If I was White
I could say My family
have lived on this land
for two hundred years.

If I was White
I could say My father worked hard
to buy this land.

If I was White
I could buy bandaids
the same colour as my skin.

What if all bandaids were black?

If I was White
and in an accident, I would be
wrapped in white bandages.

If I was White
I wouldn’t be asked if I was
Fullblood, Half-caste, or part White.

If I was White
I would not hear other White People
say to me You don’t look like you
have alot of White in you, or
You don’t look White.

If I was White
my fair skin
would not be such an issue
with other White People.

If I was White
it would be okay
to claim to be White.

If I was White
I wouldn’t have to claim to be White
just to get a job.

If I was White
I would be taken at my word.

Try accepting everything written
here as being true
simply because I say it is.

If I was White
I could really identify with
Australian TV Soaps.

If I was White
I could really identify with
Australian TV Advertising.

If I was White
popular Australian newspapers
would print what I want to read.

If you don’t think so
then count how many Black People
appear in the weekend social
pages.

If I was White
I could go to church
and Jesus Christ would
look like me.

Imagine Christ images all over the
world being black.

If I was White
I would not have to be smart
to keep a good job.

If I was White
I would have more chance
of getting a job.

If I was White
I could wear a suit and tie
and not look suspicious.

If I was White
I could own a luxury vehicle
and not look suspicious.

If I was White
I could shop in luxury stores
and not look suspicious.

If I was White
I could walk
in a white neighbourhood
and not look suspicious.

If I was White
I could dye my hair blonde
and it would not look strange.

If I was White
I could have blue eyes
and it would not look strange.

If I was White
I could marry another White person
and it would not look strange.

If I was White
I would have a better chance of becoming PM.

If I was White
I could write history any way I please.

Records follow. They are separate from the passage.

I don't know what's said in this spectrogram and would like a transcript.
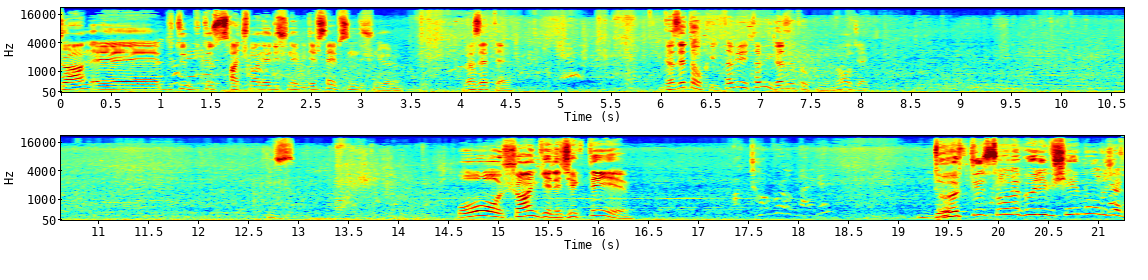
Şu an eee, bütün bütün saçma ne düşünebilirse hepsini düşünüyorum. Gazete. Gazete okuyayım. Tabii tabii gazete okunur. Ne olacak? Oo şu an gelecekteyim. October 11? 4 gün sonra böyle bir şey mi olacak?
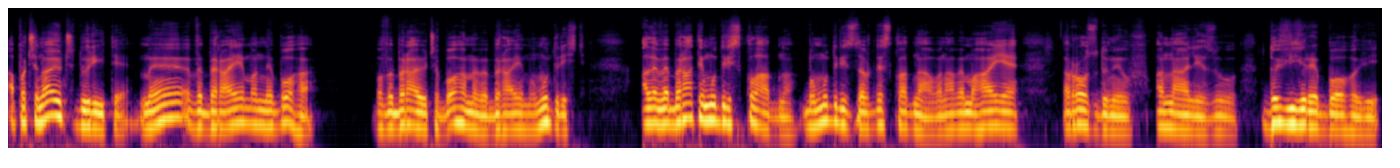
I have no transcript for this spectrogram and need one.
А починаючи дуріти, ми вибираємо не Бога, бо вибираючи Бога, ми вибираємо мудрість. Але вибирати мудрість складно, бо мудрість завжди складна. Вона вимагає роздумів, аналізу, довіри Богові.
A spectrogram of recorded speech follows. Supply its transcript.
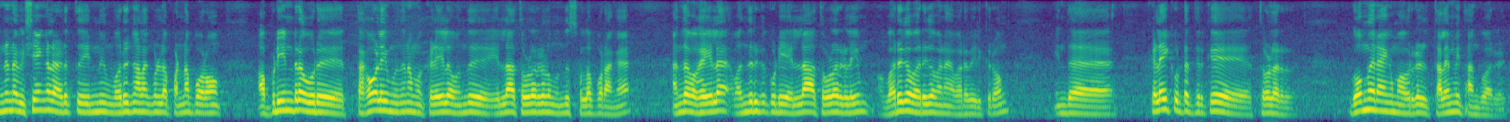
என்னென்ன விஷயங்கள் அடுத்து இன்னும் வருங்காலங்களில் பண்ண போகிறோம் அப்படின்ற ஒரு தகவலையும் வந்து நம்ம கிளையில் வந்து எல்லா தோழர்களும் வந்து சொல்ல போகிறாங்க அந்த வகையில் வந்திருக்கக்கூடிய எல்லா தோழர்களையும் வருக வருகவென வரவேற்கிறோம். இந்த கிளை கூட்டத்திற்கு தோழர் கோமநாயகம் அவர்கள் தலைமை தாங்குவார்கள்.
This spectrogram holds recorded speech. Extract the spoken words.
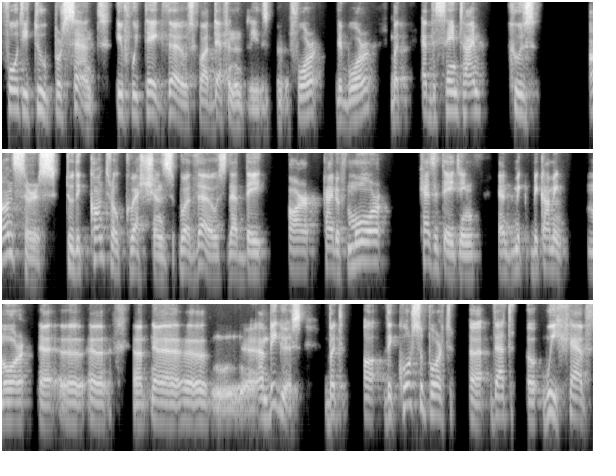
42 percent if we take those who are definitely for the war, but at the same time whose answers to the control questions were those that they are kind of more hesitating and becoming more uh, uh, uh, uh ambiguous. But the core support that we have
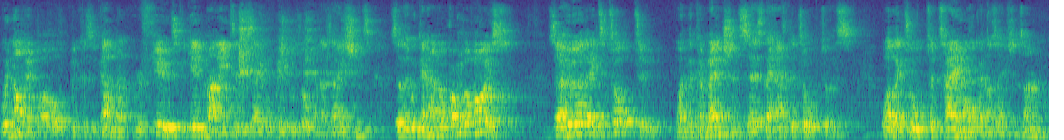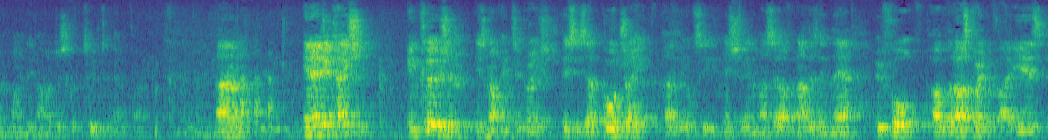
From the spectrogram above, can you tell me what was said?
We're not involved because the government refused to give money to disabled people's organisations so that we can have a proper voice. So who are they to talk to when the convention says they have to talk to us? Well, they talk to tame organisations. I don't mind, I've just got two to go. Um, in education, inclusion is not integration. This is a portrait, uh, you'll see Micheline and myself and others in there, who fought over the last 25 years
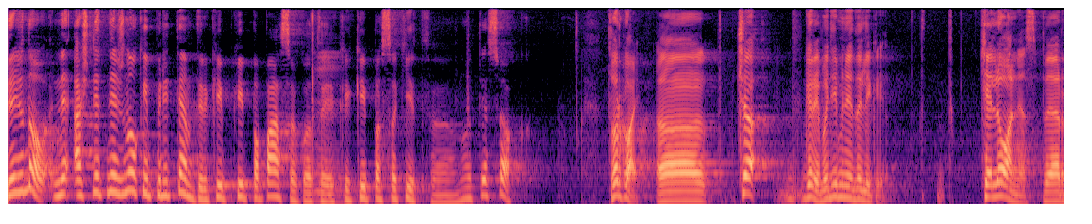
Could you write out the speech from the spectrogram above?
Nežinau, ne, aš net nežinau, kaip pritemti ir kaip, kaip papasakoti, kaip, kaip pasakyti. Nu, tiesiog. Tvarkoj. Čia gerai, vadybiniai dalykai. Kelionės per,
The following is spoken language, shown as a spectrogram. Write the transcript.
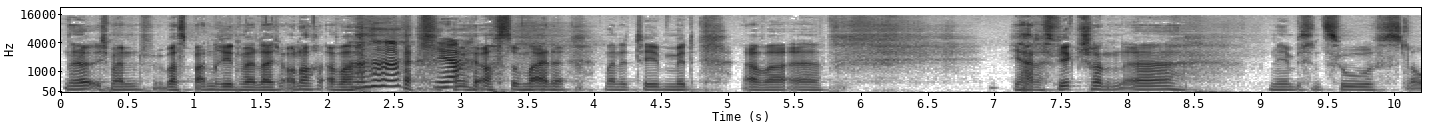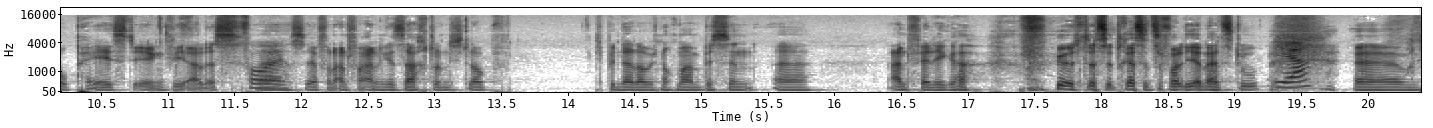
ne, ich meine, über das Bann reden wir gleich auch noch, aber habe Ja. ja auch so meine, meine Themen mit. Aber äh, ja, das wirkt schon äh, mir ein bisschen zu slow-paced irgendwie alles. Voll. Ne? Hast du ja von Anfang an gesagt und ich glaube, ich bin da, glaube ich, noch mal ein bisschen äh, anfälliger für das Interesse zu verlieren als du. Ja? Ähm,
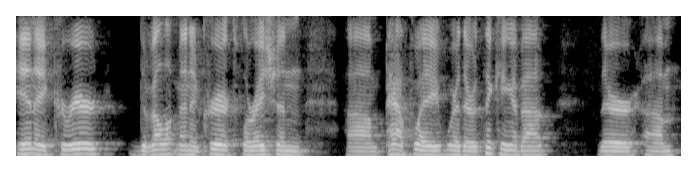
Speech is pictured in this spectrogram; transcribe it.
in a career development and career exploration um, pathway where they're thinking about their um,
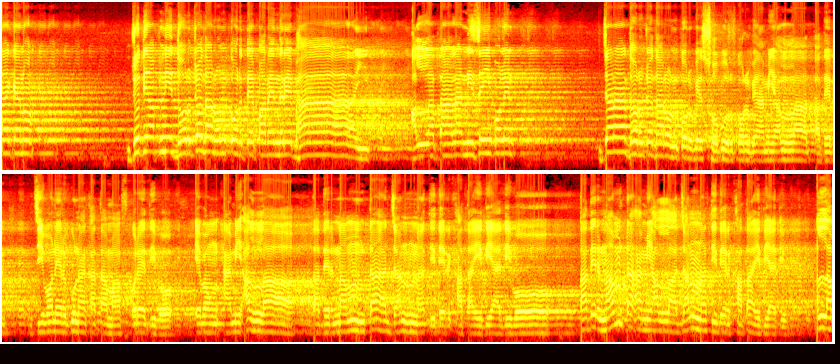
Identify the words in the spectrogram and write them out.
না কেন, যদি আপনি ধৈর্য ধারণ করতে পারেন রে ভাই, আল্লাহ তাআলা নিজেই বলেন, যারা ধৈর্য ধারণ করবে, সবুর করবে, আমি আল্লাহ তাদের জীবনের গুণাখাতা মাফ করে দিব এবং আমি আল্লাহ তাদের নামটা জান্নাতীদের খাতায় দিয়া দিব। তাদের নামটা আমি আল্লাহ জান্নাতীদের খাতায় দিয়া দিব। আল্লাহ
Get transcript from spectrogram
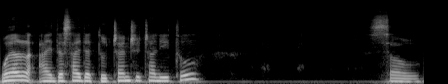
Well, I decided to change it a little. So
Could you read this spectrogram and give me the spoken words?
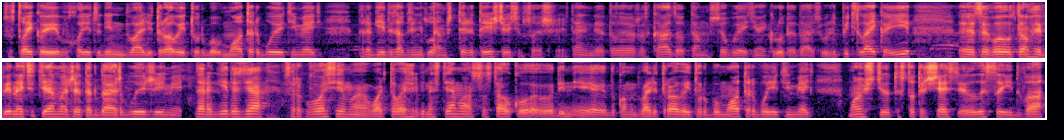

If I was White
ignorance could be my excuse.

If I was White
I would have nothing to fear
from Police.

If I was White
I would not have to explain
the things I say.

If I was White
the world would make
more sense to me.

If I was White
I could make myself believe
that Black People were evil.

If I was White
I could shelter my children from
the evil that exists in the world.

If I was White
I could lie to my children about
the evil that exists in the world.

But I am Black
and I am as misunderstood as the next Blackfella

but I am beginning to understand the White Men.